The match itself was actually quite decent. With Cornette, Fuji and Bearer on the outside, plus the casket stipulation that meant that the match rarely fell flat even when the in-ring action was quite slow. We got to see the best of Yokozuna’s power moves, hitting a lovely samoan drop before an early version of the rock bottom. Yokozuna was the example of many in wrestling that once you get over, you generally stay over. His near year long run as WWF Champion gave him credibility as a foe for Undertaker, and a credible headliner on a pay per view like this.
The other benefit of the massive casket was the size and depth meant you could do a lot of action inside the casket. It was the same logic that saw them use it in the casket match against Kama at Summerslam 1995. Taker gets thrown into the casket by Yoko, but pulls him in. Fuji earns the dead man’s wrath by pulling on his hair, before Taker his Cornette with a big right and we get a great spark-out sell by Jim.
Missed in all of this was Chuck Norris. Hired as the special guest enforcer to hopefully stop the ridiculousness of this match that happened at the Royal Rumble.
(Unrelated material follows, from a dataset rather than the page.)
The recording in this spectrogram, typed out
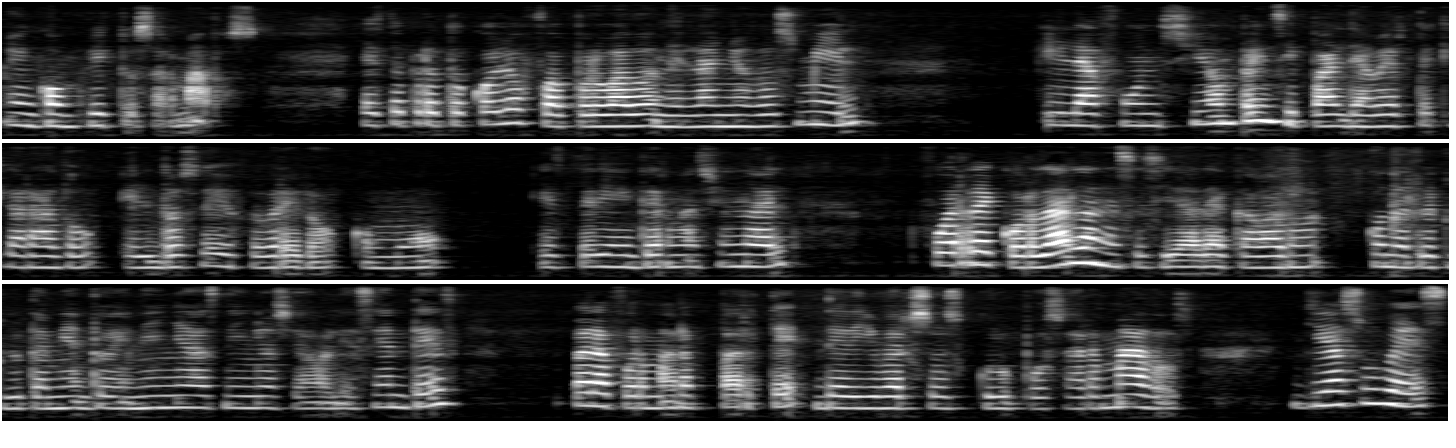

Norris was a big name, and bought some credibility to the contest even if his involvement was very limited. Norris built his nest at the bottom of the aisle way, his presence was enough to repel King Kong Bundy and Bam Bam Bigelow, but the distracton allowed IRS to run in from the other side. IRS’ attack left Taker spark out in the casket – but Yokozuna took too long to shut it, not before showing off his fantastic range of physical abilities and those facial expressions.
In amongst the chaos was Jeff Jarrett, of all people, running down the aisle way. Norris hadn’t been paid all that money to just stand there, but equally the trio of IRS, Bundy and Bigelow were all too tall and too immobile to fully sell an attack. Double J ran at Norris who hit him with a swift roundhouse kick, Jarrett sold it by flipping over onto his front.
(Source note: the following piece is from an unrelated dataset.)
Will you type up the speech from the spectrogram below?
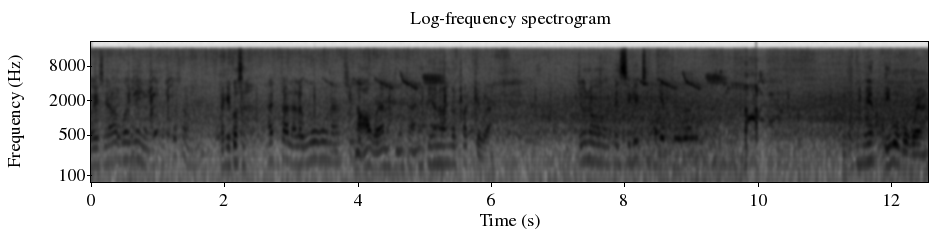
Oye, se llama Boy Lenin, ¿estas cosas o no? ¿A qué cosa? Ah, está la laguna, sí. No, weón, hace muchos años que yo no vengo al parque, weón. Yo no pensé que existía esto, weón. Esto es muy antiguo, pues, weón.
The match then hit it’s concluding sequence. Taker hit his clothesline, followed by a big DDT and a big boot that sent Yokozuna into the casket. Taker snatched the Japanese flag from Mr Fuji, snapped it in half, then added it to the coffin before slamming the lid closed. Yoko went off to take an extended break from the ring (returning at Wrestlemania XI), Undertaker went onto a miserable feud with the Million Dollar Corporation that seemed to go on forever despite Taker winning at every turn. In the period between us starting the podcast/project and mid-1995, Yokozuna at Survivor Series was as good as it got for the Undertaker.